Teenage Triceratops exhibit debuts at Burpee

NIU students played roles in bringing dinosaur’s story to light

As a graduate student at NIU, Josh Mathews conducted extensive research on the Burpee's new Triceratops, dubbed Homer.

As a graduate student at NIU, Josh Mathews conducted extensive research on the Burpee’s new Triceratops, dubbed Homer.

The Burpee Museum of Natural History in Rockford is preparing to launch a permanent dinosaur exhibit that has ties to a number of past NIU student researchers.

The exhibit, “Homer’s Odyssey: From the Badlands to Burpee,” features the museum’s new teenage Triceratops. It will be unveiled at 10 a.m. Saturday, June 29. The exhibit will provide information on the dinosaur, dubbed Homer, as well as on his relatives.

“Homer’s Odyssey” is the product of more than eight years of work – from the discovery of the first bones in the badlands of Montana to the preparation and reconstruction of the fossils in the NIU-Burpee lab at the museum, and finally to the development of the new permanent exhibit.

Josh Mathews, who received his master’s degree in geography from NIU, wrote his thesis on a study of the Homer site. He also was the lead author of research on Homer published in the Journal of Vertebrate Paleontology with then-Ph.D. student Mike Henderson (now an NIU instructor) and Scott Williams, a part-time NIU student and Burpee’s current director of exhibits and science.

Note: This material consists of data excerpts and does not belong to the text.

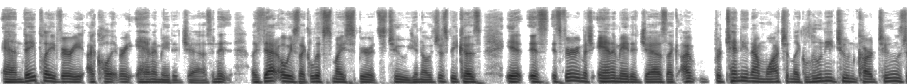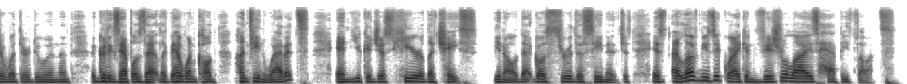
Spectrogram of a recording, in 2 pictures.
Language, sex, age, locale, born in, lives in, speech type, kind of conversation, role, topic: English, male, 45-49, en-US, United States, United States, conversation, unstructured, none, What music always lifts your mood, and why?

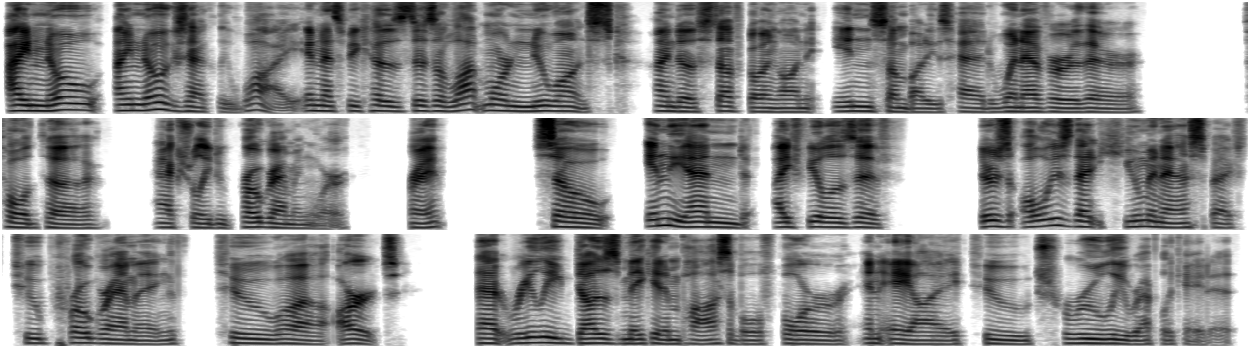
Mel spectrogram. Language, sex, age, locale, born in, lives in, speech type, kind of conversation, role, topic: English, male, 20-24, en-US, United States, United States, conversation, podcast, guest, Why is it important to set small goals when working toward bigger ambitions?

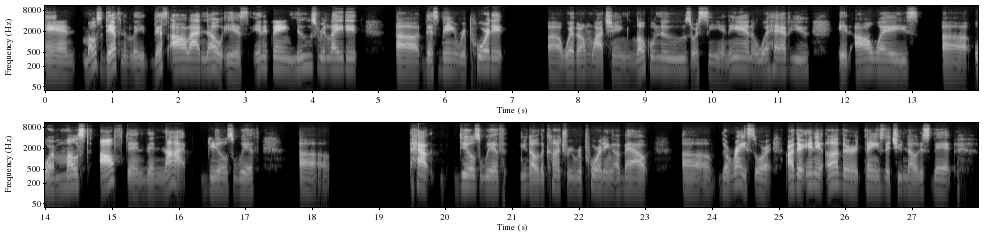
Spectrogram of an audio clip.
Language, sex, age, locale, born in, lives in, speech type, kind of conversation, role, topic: English, female, 70-74, en-US, United States, United States, conversation, podcast, host, Why do news stories about the same event look so different around the world?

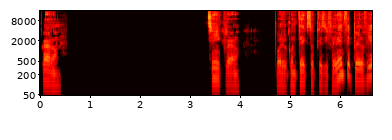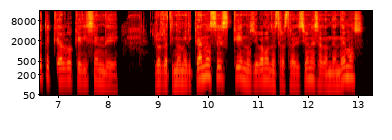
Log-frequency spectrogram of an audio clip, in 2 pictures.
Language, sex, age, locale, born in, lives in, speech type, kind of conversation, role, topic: Spanish, male, 50-54, es-MX, Mexico, Mexico, conversation, podcast, host, ¿Qué tradiciones te gustaría transmitir a la próxima generación?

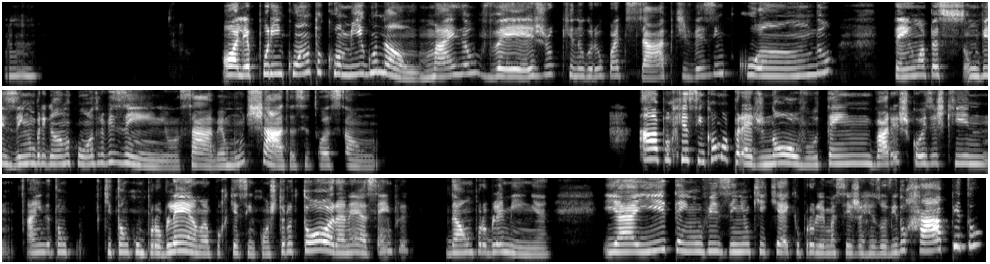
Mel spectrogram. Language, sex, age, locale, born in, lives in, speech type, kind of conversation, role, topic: Portuguese, female, 35-39, pt-BR, Brazil, France, conversation, podcast, guest, Como se constrói confiança entre vizinhos numa comunidade?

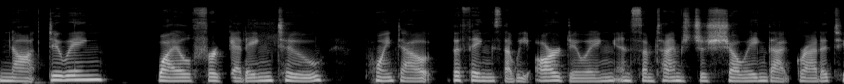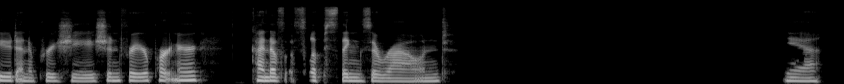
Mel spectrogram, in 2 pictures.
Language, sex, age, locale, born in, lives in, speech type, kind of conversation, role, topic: English, female, 30-34, en-US, United States, United States, conversation, advice, advisor, How can I improve communication with my partner?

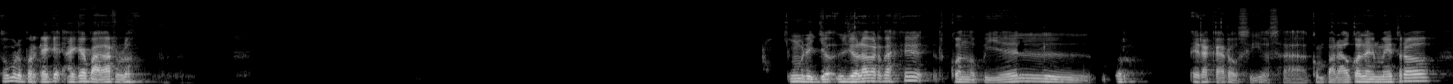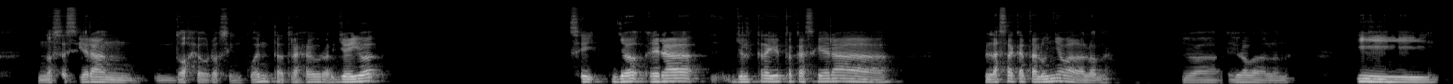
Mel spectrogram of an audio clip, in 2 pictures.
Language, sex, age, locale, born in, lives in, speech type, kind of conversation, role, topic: Spanish, male, 35-39, es-ES, Spain, Spain, conversation, unstructured, none, ¿Qué es lo que más te molesta al usar el transporte público?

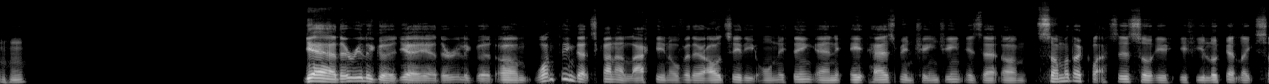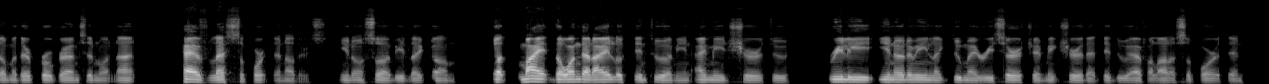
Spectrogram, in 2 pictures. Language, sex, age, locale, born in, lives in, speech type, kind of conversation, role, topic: English, male, 35-39, en-US, United States, United States, conversation, advice, user, How do I build a stable routine while starting a new job?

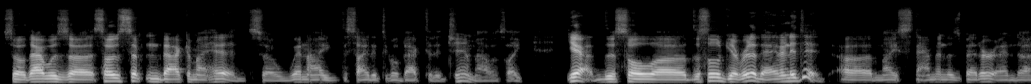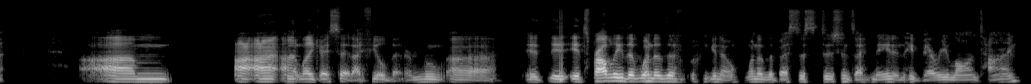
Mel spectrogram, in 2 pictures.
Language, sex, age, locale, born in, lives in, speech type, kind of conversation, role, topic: English, male, 45-49, en-US, United States, United States, conversation, unstructured, none, What are your favorite joyful ways to move your body?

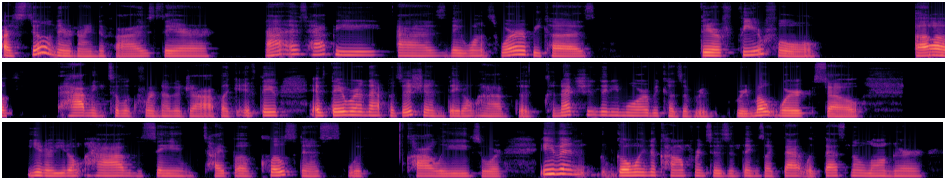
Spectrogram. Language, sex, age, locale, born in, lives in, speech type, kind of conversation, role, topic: English, female, 40-44, en-US, United States, United States, conversation, advice, user, How can I decide about a major life change?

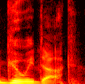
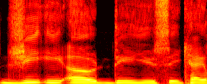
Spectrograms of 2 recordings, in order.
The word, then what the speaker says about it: geoduck: What is a gooey duck? It's a burrowing clam. Fair enough. It's disgusting if you search it, for sure. Really? It's also spelled Geoduck, like geoduck, but pronounced gooey duck.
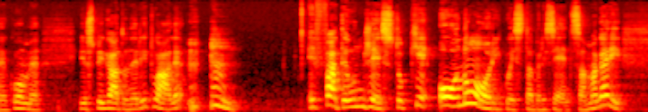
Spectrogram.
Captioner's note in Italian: schiarire la voce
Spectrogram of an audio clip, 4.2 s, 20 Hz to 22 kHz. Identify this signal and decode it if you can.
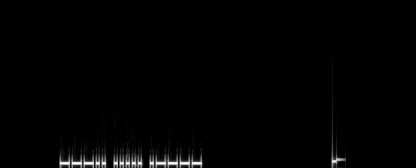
Morse code, heard as a keyed tone, about 37 wpm, 700 Hz. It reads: 851
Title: Numbers - 3-Digit 40wpm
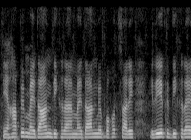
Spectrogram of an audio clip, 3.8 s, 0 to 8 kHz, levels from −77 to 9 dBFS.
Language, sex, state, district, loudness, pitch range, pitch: Hindi, female, Haryana, Jhajjar, -17 LUFS, 185-200 Hz, 190 Hz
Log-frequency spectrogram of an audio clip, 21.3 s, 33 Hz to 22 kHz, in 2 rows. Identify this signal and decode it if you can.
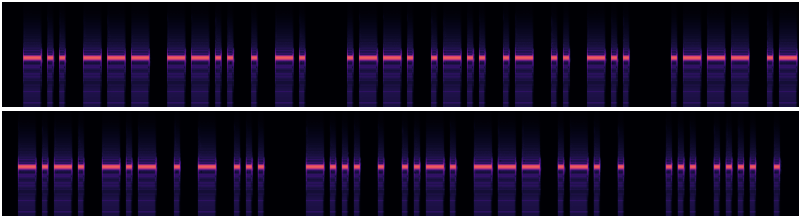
Morse code, heard as a keyed tone, about 15 wpm, 700 Hz. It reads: DOZEN PLAID JACKETS BEFORE SHE
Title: Pangram Challenge v2 - 15wpm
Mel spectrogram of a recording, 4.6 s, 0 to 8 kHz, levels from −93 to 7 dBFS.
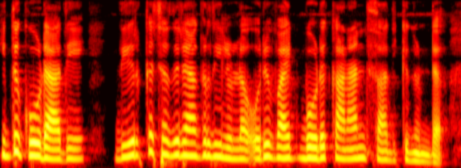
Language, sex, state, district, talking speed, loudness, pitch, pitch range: Malayalam, female, Kerala, Kollam, 105 wpm, -17 LUFS, 190 Hz, 175-230 Hz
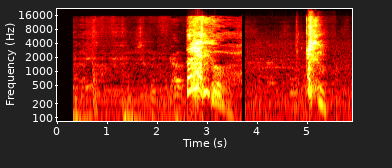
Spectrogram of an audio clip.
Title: Sneezing fits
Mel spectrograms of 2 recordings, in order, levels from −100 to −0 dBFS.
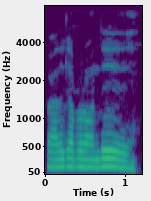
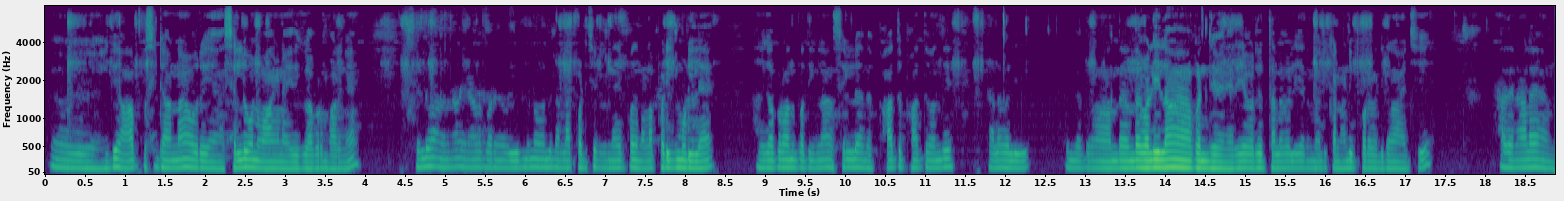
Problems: low volume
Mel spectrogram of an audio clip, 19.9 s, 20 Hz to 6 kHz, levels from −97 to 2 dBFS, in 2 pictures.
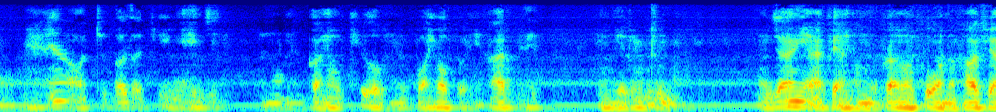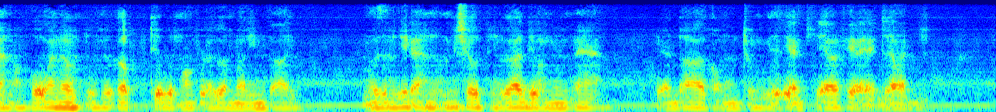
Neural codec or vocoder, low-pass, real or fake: codec, 16 kHz, 1 kbps, FunCodec, trained on LibriTTS, 50 frames a second; 5.4 kHz; fake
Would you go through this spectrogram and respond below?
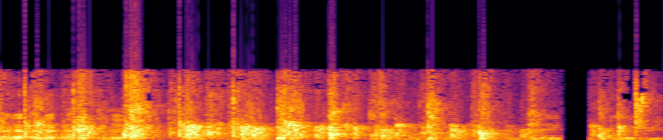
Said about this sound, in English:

Homer’s Odyssey: From the Badlands to Burpee“Our Homer exhibit does have quite a bit of an NIU connection,” Williams says.

“The Homer dig site has the distinction of being the first Triceratops bone bed ever found, and the work from the NIU research paper is featured in the exhibit,” Williams adds. “We also had NIU students in geology and anthropology who were preparators throughout the majority of the project.”

Homer’s Odyssey will illustrate what makes a Triceratops a Triceratops, how horned dinosaurs are related, how a Triceratops changed as it grew up and what Montana was like 66 million years ago. Visitors to the exhibit will interactive opportunities, including a chance to touch a real dinosaur leg bone.

Homer’s Odyssey complements “Jane: Diary of a Dinosaur,” giving Burpee one of the most comprehensive late Cretaceous exhibits. NIU students and faculty also were part of the 2001 expedition that discovered Jane, the museum’s prized juvenile Tyrannosaurus rex.

Admission to this museum is $8 for the public and free for members. For more information, call (815) 965-3433 or email visitorservices@burpee.org.

Print Friendly